Thus, although most lower-income schools are gaining access to computer technology in comparable numbers to higher-income schools, the disparities in students' access to enriched learning opportunities with technology may be increasing. In addition to acquiring computers and Internet access, lower-income schools must strive to obtain more advanced software and explore better strategies for integrating appropriate and effective computer use with classroom learning if they are to help bridge the gap in access to technology for their less advantaged students.
- The U.S. Department of Education should assist the poorest schools in applying for E-rate discounts and encourage all schools to offer a broad range of technology-related experiences to their students, preferably connected to the curriculum in ways that have been shown to be appropriate and effective.

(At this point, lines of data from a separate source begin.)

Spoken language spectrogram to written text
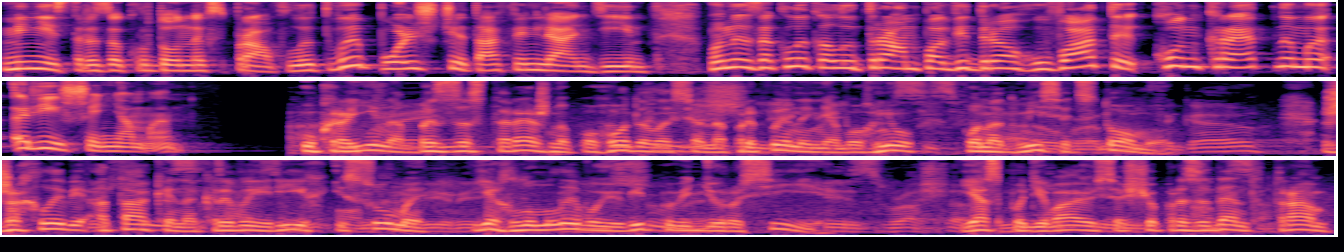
міністри закордонних справ Литви, Польщі та Фінляндії. Вони закликали Трампа відреагувати конкретними рішеннями. Україна беззастережно погодилася на припинення вогню понад місяць тому. Жахливі атаки на Кривий Ріг і Суми є глумливою відповіддю Росії. Я сподіваюся, що президент Трамп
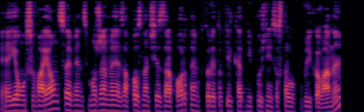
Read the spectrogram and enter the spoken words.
ją usuwające, więc możemy zapoznać się z raportem, który to kilka dni później został opublikowany.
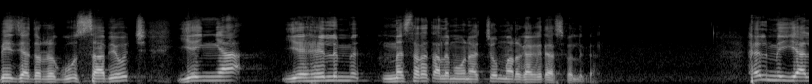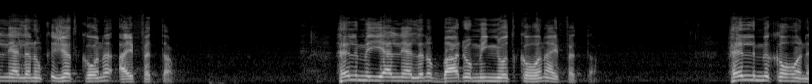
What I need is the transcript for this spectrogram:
base ያደረጉ እሳቤዎች የኛ የህልም መሰረት አለመሆናቸውን ማረጋገጥ ያስፈልጋል። ህልም እያልን ያለነው ቅዠት ከሆነ አይፈታም። ህልም እያልን ያለነው ባዶ ምኞት ከሆነ አይፈታም። ህልም ከሆነ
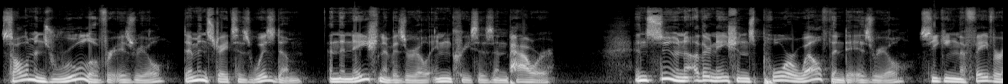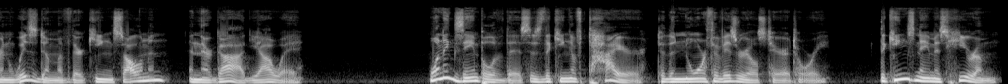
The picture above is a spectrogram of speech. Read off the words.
Solomon's rule over Israel demonstrates his wisdom, and the nation of Israel increases in power. And soon other nations pour wealth into Israel, seeking the favor and wisdom of their king Solomon and their God Yahweh. One example of this is the king of Tyre to the north of Israel's territory. The king's name is Hiram.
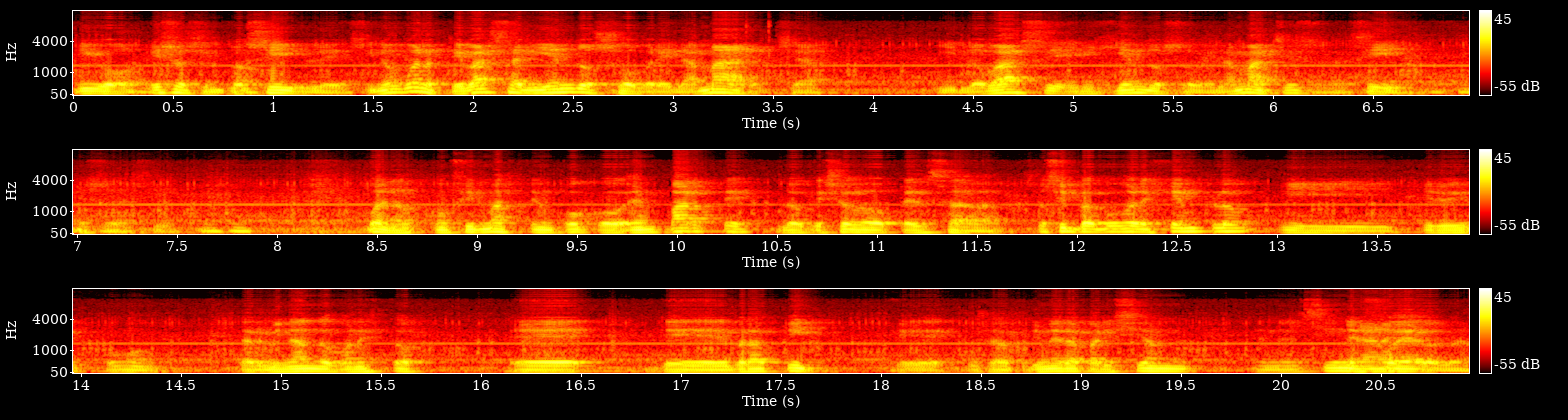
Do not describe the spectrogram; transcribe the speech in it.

Schools should also strive to play an instrumental role in equalizing access to technology and enhanced learning opportunities for children with disabilities. As discussed in the article by Hasselbring and Williams Glaser, advances in computer technology have opened up many new opportunities for children with disabilities to attend regular schools and learn alongside their nondisabled peers. But for children with disabilities, the type of computer hardware and software used can sometimes pose barriers. According to the World Institute on Disability, a number of relatively simple choices to adopt "universal design" features could enhance access to the Internet for all children, with and without disabilities.77 Suggested strategies include getting high-speed connections, using a "text-only" option, using larger monitors and font sizes, using headphones, and providing communication tools such as word prediction software. Other helpful devices include a trackball (to replace the mouse), touch screens, alternative keyboards, and voice input and output technology. (See the article by Hasselbring and Williams Glaser for more detailed descriptions of these devices.) A resource guide published by the National School Boards Association and the U.S. Department of Education provides insights into applications of technology in the classroom to assist students with disabilities. 78
- When acquiring new hardware and software, schools should consider options that incorporate universal design features to facilitate access to computers for all students, including those with special needs.
In sum, home access to computers and the Internet varies widely by income, but the gap appears to be narrowing. With market forces driving down costs, and with the support of a few public and private-sponsored initiatives, it is not unrealistic to expect computer technology to help us move toward a more egalitarian society in terms of access to information and power to create content. Meanwhile, libraries, community technology centers, and especially schools play an important role in providing low-income and special needs children with access to and experiences with computers that will help prepare them for life in the twenty-first century.